Students with disabilities: Students with disabilities who require special accommodations to participate fully in course activities or meet class requirements are encouraged to promptly contact Davetta Haywood, Disabilities Coordinator and Counselor at Student Support Services.  The professor must be notified, in writing, of any agreed-upon arrangements within two weeks of the start of class.

The Course Evaluation

Many students disregard course evaluations as an optional part of taking a course. At IUN, and especially for online classes, completing the course evaluations is not optional.  Your input, suggestions, opinions matter and are taken seriously. We cannot continue to promote online course offerings if students do not complete their course evaluations because departments are held accountable for having adequate response rates and instructors are also affected by low response rates. Please do your part in understanding that it is part of your duty as a student to complete every course evaluation, regardless of how you personally feel about the course or the instructor.
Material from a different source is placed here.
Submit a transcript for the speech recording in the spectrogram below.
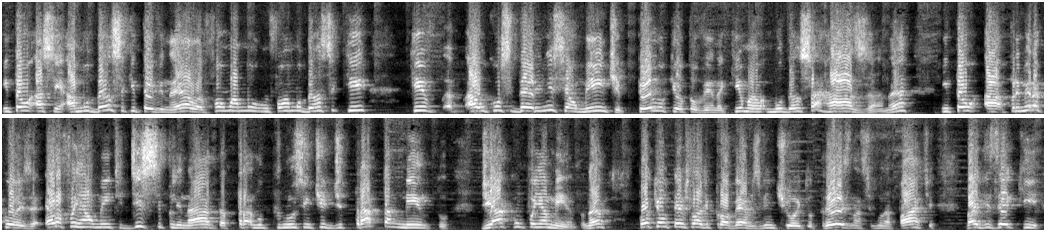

They are that important.

IU Northwest Attendance and Course Commitment Policy

This course has been approved to enforce the IU Northwest Attendance and Course Commitment Policy and the full text of this policy is available at

As a student in this course, you are expected to attend scheduled class meetings and actively participate in all class activities. Students who miss the first week of the semester or who do not attend 50% of the scheduled class meetings before the end of the fourth week of the semester may be subject to administrative withdrawal. Regardless of attendance, students who do not actively participate in this class by not submitting a majority of their assignments by the posted due date are subject to administrative withdrawal. Students who are administratively withdrawn from this class after the fourth week will not be eligible for a tuition refund. Administrative withdrawals may have an impact on the student’s financial aid awards and visa status. 

IU FLAGS (Student Performance Early Alert System)


This semester I will be using IU’s Early Alert System to provide real-time feedback on your performance in this course. I will be entering data on factors such as your class attendance, participation, and success with coursework, among other things. This information will provide feedback on how you are faring in the course and offer you suggestions on how you might be able to improve your performance. You will be able to access this information in the student center: OneStart > Student Services page > Student Center > My Academics and Grades > My Grades. If there is no entry, then no concerns have been reported about your academic performance.


IU Academic Policies 

This course is governed by IU academic policies in the following areas:

  • Grading Guidelines
  • Writing Standards
  • Academic Integrity and Plagiarism
  • Course Evaluations
  • Students With Disabilities


A (90-100) = Excellent
B (80-89) = Good
C (70-79) = Below standards
F (69 or below) = Failure
FN = Failure for nonattendance
I = Incomplete
W = Withdrew

The grade of Incomplete (I) for students unable to complete the course may be available in extenuating circumstances at the discretion of the instructor (if the student has completed at least 75% of the coursework).